Paeoniflorin prevents endoplasmic reticulum stress-associated inflammation in lipopolysaccharide-stimulated human umbilical vein endothelial cells via the IRE1α/NF-κB signaling pathway.
Food Funct. 2018 Apr 25 ;9(4):2386-2397. PMID: 29594285

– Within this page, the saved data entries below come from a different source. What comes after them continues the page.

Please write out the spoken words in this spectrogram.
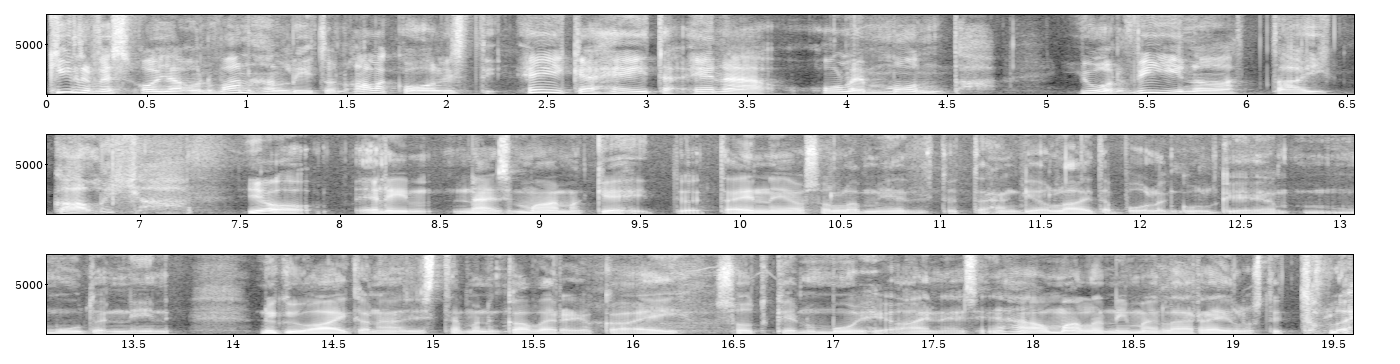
Kirvesoja on vanhan liiton alkoholisti, eikä heitä enää ole montaa. Juon viinaa tai kaljaa. Joo, eli näin se maailma kehittyy. Että ennen jos ollaan mietitty, että hänkin on laitapuolen kulkija ja muuten, niin nykyaikana siis tämmöinen kaveri, joka ei sotkenut muihin aineisiin. Ja hän omalla nimellään reilusti tulee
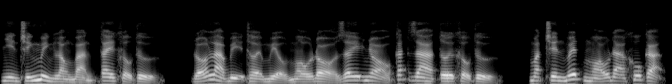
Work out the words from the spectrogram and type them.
nhìn chính mình lòng bàn tay khẩu tử, đó là bị thời miểu màu đỏ dây nhỏ cắt ra tới khẩu tử, mặt trên vết máu đã khô cạn,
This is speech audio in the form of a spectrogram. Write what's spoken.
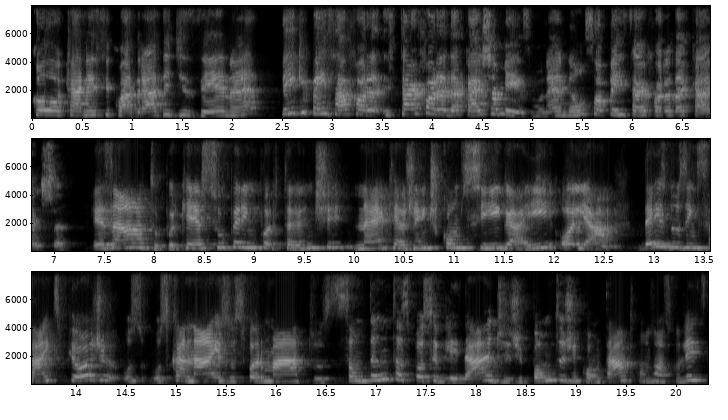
colocar nesse quadrado e dizer, né? Tem que pensar fora, estar fora da caixa mesmo, né? Não só pensar fora da caixa. Exato, porque é super importante, né, que a gente consiga aí olhar desde os insights, porque hoje os, os canais, os formatos, são tantas possibilidades de pontos de contato com os nossos clientes,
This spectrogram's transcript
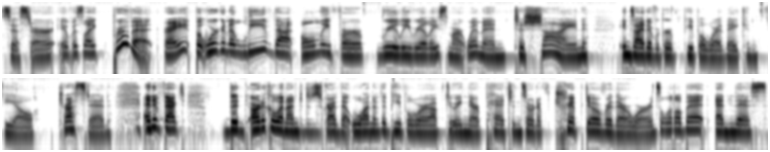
sister. It was like prove it right? But we're going to leave that only for really really smart women to shine inside of a group of people where they can feel trusted. And in fact the article went on to describe that one of the people were up doing their pitch and sort of tripped over their words a little bit and this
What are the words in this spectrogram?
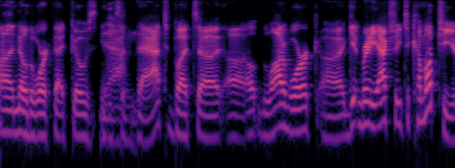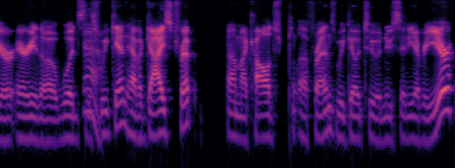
uh, know the work that goes into Yeah. that. But uh, uh, a lot of work uh, getting ready actually to come up to your area, of the woods Yeah. this weekend, have a guy's trip. Uh, my college uh, friends, we go to a new city every year.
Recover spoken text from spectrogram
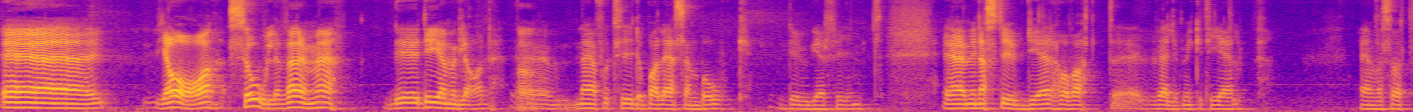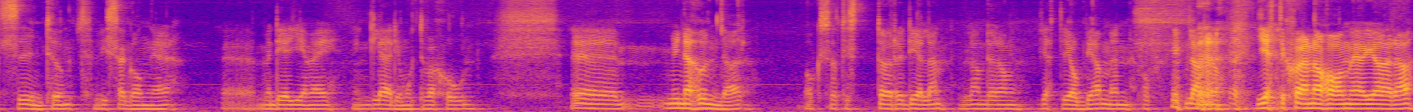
eh, ja, sol, värme. Det, det gör mig glad. Ja. Eh, när jag får tid att bara läsa en bok. Duger fint. Eh, mina studier har varit eh, väldigt mycket till hjälp. Även fast det har varit svintungt vissa gånger. Eh, men det ger mig en glädje och motivation. Eh, mina hundar också till större delen. Ibland är de jättejobbiga men ibland är de jättesköna att ha med att göra.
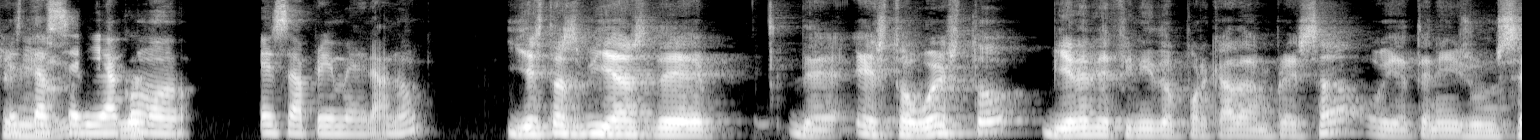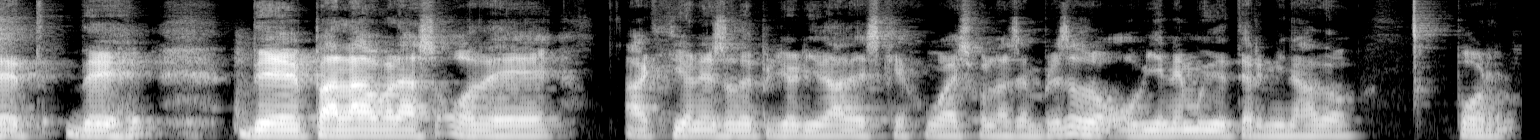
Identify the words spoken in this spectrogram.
esta sería como esa primera, ¿no? Y estas vías de, de, esto o esto, ¿viene definido por cada empresa o ya tenéis un set de, de palabras o de acciones o de prioridades que jugáis con las empresas o, viene muy determinado por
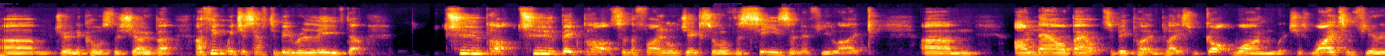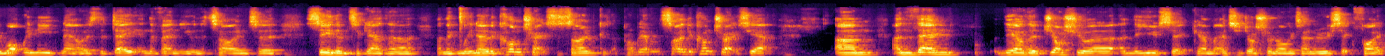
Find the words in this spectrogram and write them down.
um, during the course of the show. But I think we just have to be relieved that two part, two big parts of the final jigsaw of the season, if you like, um, are now about to be put in place. We've got one, which is Whyte and Fury. What we need now is the date and the venue and the time to see them together. And then we know the contracts are signed because they probably haven't signed the contracts yet. Um, and then the other Joshua and the Usyk, um, Anthony Joshua and Alexander Usyk fight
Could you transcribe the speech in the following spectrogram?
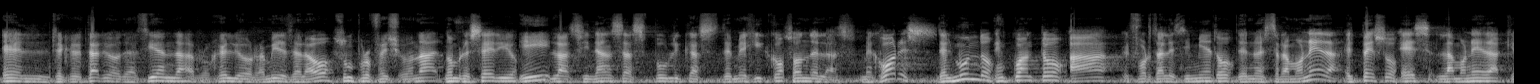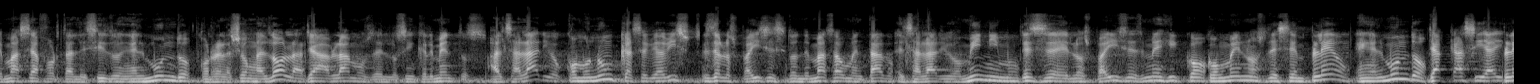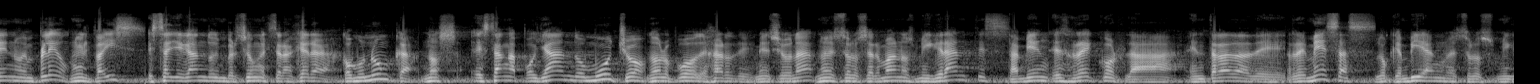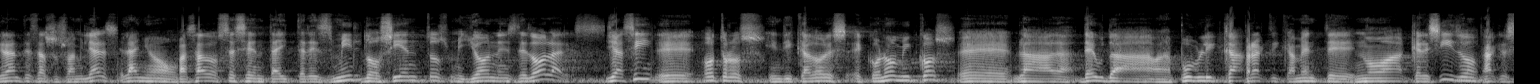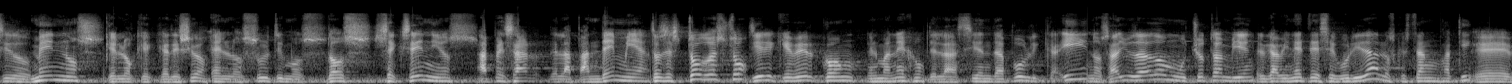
El secretario de Hacienda, Rogelio Ramírez de la O, es un profesional, nombre serio, y las finanzas públicas de México son de las mejores del mundo en cuanto a el fortalecimiento de nuestra moneda. El peso es la moneda que más se ha fortalecido en el mundo con relación al dólar. Ya hablamos de los incrementos al salario, como nunca se había visto. Es de los países donde más ha aumentado el salario mínimo. Es de los países México con menos desempleo en el mundo. Ya casi hay pleno empleo en el país. Está llegando inversión extranjera como nunca. Nos están apoyando mucho. No lo puedo dejar de mencionar. Nuestros hermanos migrantes también es récord la entrada de remesas, lo que envían nuestros migrantes a sus familiares. El año pasado 63 mil 200 millones de dólares. Y así eh, otros indicadores económicos, eh, la deuda pública prácticamente no ha crecido, ha crecido menos que lo que creció en los últimos dos sexenios, a pesar de la pandemia. Entonces, todo esto tiene que ver con el manejo de la hacienda pública y nos ha ayudado mucho también el gabinete de seguridad, los que están aquí. Eh,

Endoplasmic reticulum (ER) stress-associated inflammation is a critical molecular mechanism involved in the pathogenesis of endothelial dysfunction (ED). Hence, strategies for alleviating ER stress-induced inflammation may be essential for the prevention of cardiovascular diseases. Paeoniflorin (PF), a bioactive compound from Paeonia lactiflora Pallas is known for its functional properties against vascular inflammation. However, to date, PF-mediated protection against ER stress-dependent inflammation has not been identified. Herein, we investigate the protective effect of PF on lipopolysaccharide (LPS)-stimulated human umbilical vein endothelial cell (HUVEC) injury and explore its underlying mechanism. The result of the cell viability assay indicates that PF promotes the cell survival rate in LPS-stimulated HUVECs. In addition, the LPS-induced over-production of inflammatory cytokines (interleukin-6 (IL-6) and monocyte chemotactic protein 1 (MCP-1)) and ER stress markers (78 kDa glucose regulated protein (GRP78) and CCAAT/enhancer binding protein homologous protein (CHOP)) are significantly decreased by PF and the ER stress inhibitor 4-phenylbutric acid (4-PBA). The transmission electron microscopy (TEM) assay implies that the ultrastructural abnormalities in ER are reversed by PF treatment, which is similar to the protective effect of 4-PBA. Impressively, we find that the inositol-requiring enzyme 1α (IRE1α)/nuclear factor-kappa B (NF-κB) pathway is significantly activated and contributes to the progress of LPS-induced HUVEC injury by promoting inflammatory cytokine production. IRE1α siRNA, AEBSF (ATF6 inhibitor), GSK2656157 (PERK inhibitor), PDTC (NF-κB inhibitor) and thapsigargin (TG, IRE1 activator) are used to confirm the role of the IRE1α/NF-κB pathway in PF-mediated protection against LPS-induced HUVEC injury. Our findings indicate that PF has an inhibitory effect on endothelial injury. To summarize, PF might be a potential therapeutic agent to inhibit ER stress-associated vascular inflammation.